:: Work order ::
Output, word for word, the line that contains "Look at the" and all lines after it in the records below, omitting pictures.

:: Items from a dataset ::

>>>>>

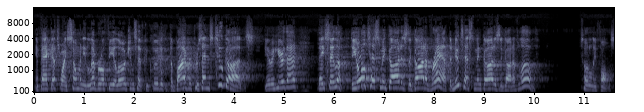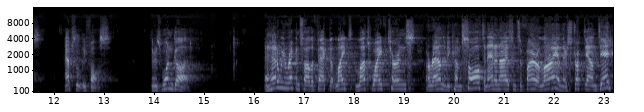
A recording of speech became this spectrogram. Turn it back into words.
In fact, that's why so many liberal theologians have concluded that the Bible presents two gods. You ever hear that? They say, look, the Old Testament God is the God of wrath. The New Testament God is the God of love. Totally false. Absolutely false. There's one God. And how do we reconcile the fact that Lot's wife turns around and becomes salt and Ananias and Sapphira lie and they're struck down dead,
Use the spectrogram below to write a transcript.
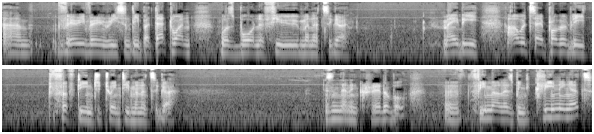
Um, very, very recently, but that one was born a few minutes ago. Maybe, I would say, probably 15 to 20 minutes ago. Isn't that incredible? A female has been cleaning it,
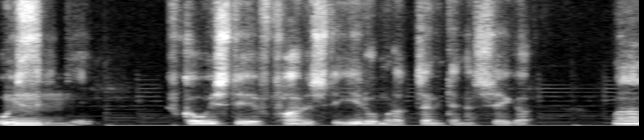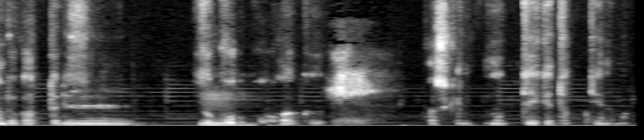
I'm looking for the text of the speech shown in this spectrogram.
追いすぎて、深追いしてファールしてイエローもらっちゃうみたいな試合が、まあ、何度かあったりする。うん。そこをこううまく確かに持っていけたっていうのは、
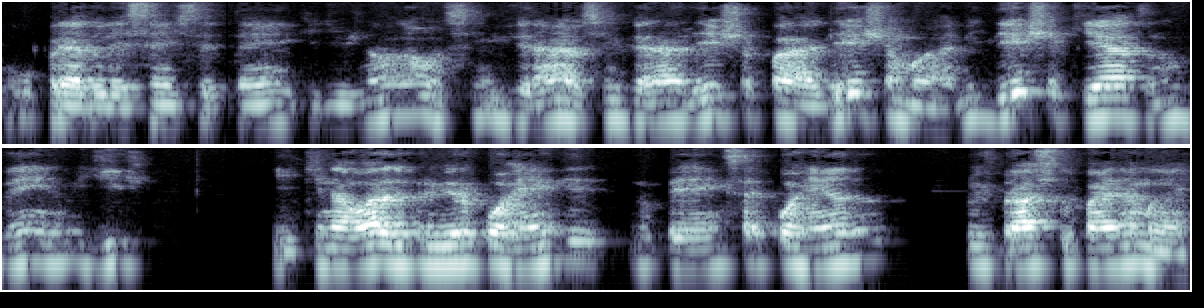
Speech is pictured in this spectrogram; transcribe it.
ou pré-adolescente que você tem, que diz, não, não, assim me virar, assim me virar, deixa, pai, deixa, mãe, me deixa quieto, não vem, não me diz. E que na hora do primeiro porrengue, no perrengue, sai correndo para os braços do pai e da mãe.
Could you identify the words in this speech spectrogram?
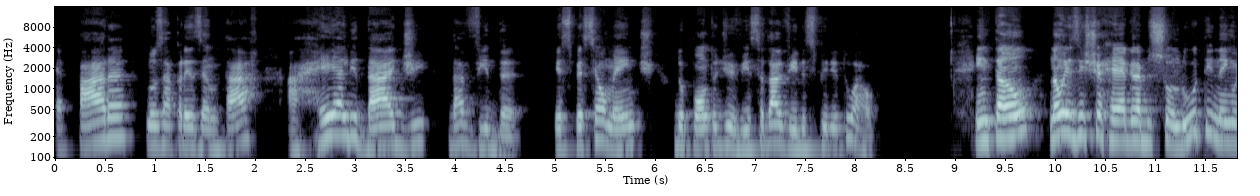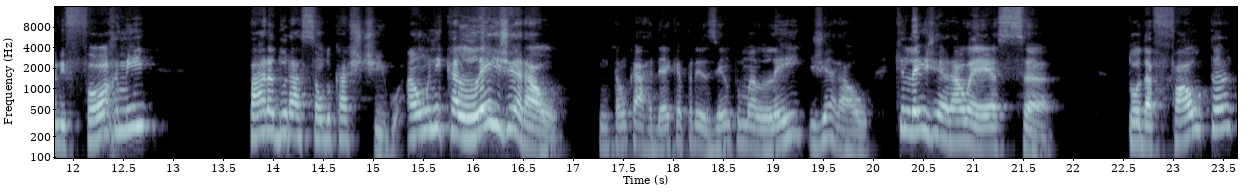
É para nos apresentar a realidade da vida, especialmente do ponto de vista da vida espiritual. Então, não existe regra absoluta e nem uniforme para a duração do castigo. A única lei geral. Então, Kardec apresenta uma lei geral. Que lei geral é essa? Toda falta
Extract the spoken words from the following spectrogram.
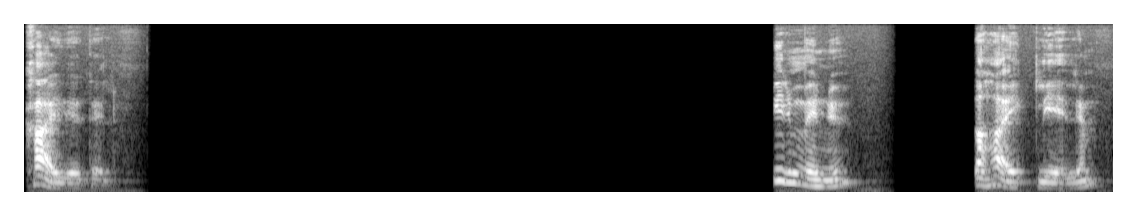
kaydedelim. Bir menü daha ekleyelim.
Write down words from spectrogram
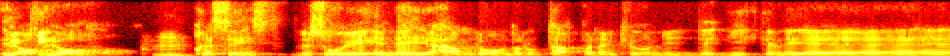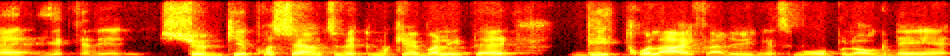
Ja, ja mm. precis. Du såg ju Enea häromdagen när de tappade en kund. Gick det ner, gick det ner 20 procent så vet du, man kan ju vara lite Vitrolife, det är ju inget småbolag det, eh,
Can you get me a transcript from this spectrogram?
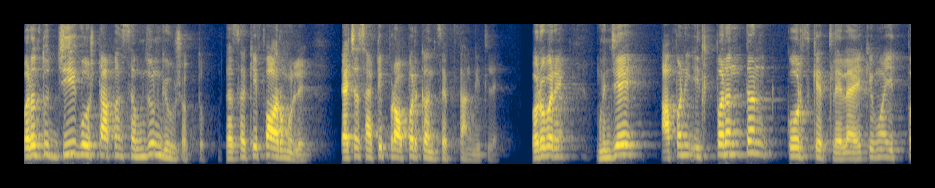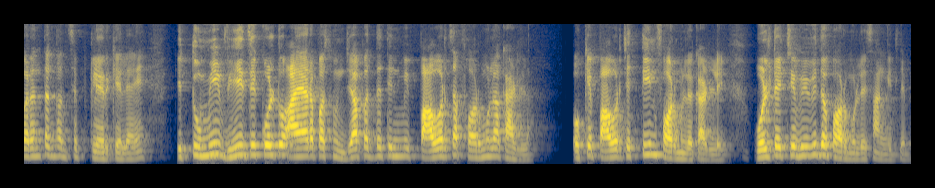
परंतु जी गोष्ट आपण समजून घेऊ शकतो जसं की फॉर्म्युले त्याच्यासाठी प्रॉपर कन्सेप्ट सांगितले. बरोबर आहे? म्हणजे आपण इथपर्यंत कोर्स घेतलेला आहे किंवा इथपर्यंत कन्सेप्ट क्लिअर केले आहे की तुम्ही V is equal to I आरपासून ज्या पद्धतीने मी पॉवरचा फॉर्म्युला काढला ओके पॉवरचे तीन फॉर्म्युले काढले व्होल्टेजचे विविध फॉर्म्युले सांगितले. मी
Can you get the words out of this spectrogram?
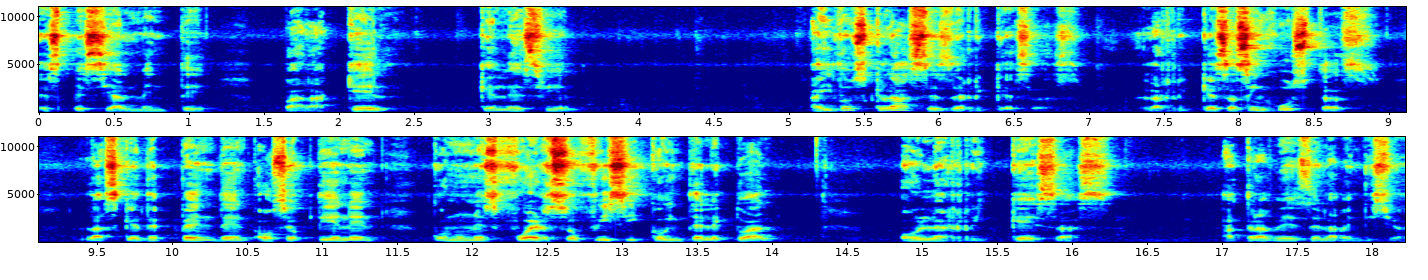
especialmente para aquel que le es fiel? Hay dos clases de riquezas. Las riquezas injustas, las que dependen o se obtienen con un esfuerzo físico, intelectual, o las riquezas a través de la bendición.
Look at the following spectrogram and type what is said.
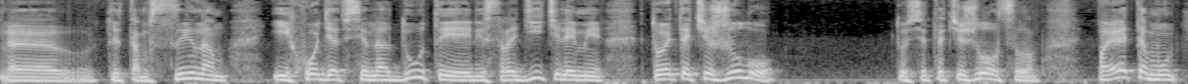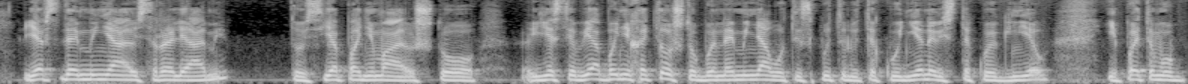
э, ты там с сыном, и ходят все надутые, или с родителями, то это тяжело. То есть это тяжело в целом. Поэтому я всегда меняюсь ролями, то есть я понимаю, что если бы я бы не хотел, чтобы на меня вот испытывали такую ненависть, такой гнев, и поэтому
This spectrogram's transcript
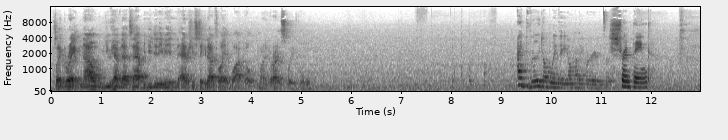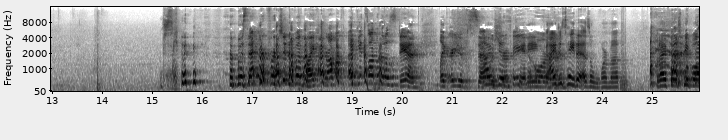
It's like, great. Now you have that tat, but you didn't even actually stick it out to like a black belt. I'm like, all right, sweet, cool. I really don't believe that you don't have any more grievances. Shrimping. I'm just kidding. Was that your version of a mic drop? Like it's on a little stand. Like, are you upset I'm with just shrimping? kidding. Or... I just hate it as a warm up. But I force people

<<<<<

:: Written response ::
Look at the following spectrogram and type what is said.
э, ты там с сыном, и ходят все надутые, или с родителями, то это тяжело. То есть это тяжело в целом. Поэтому я всегда меняюсь ролями, то есть я понимаю, что если бы я бы не хотел, чтобы на меня вот испытывали такую ненависть, такой гнев, и поэтому
This spectrogram's transcript
It's like, great. Now you have that tat, but you didn't even actually stick it out to like a black belt. I'm like, all right, sweet, cool. I really don't believe that you don't have any more grievances. Shrimping. I'm just kidding. Was that your version of a mic drop? Like it's on a little stand. Like, are you upset I'm with just shrimping? kidding. Or... I just hate it as a warm up. But I force people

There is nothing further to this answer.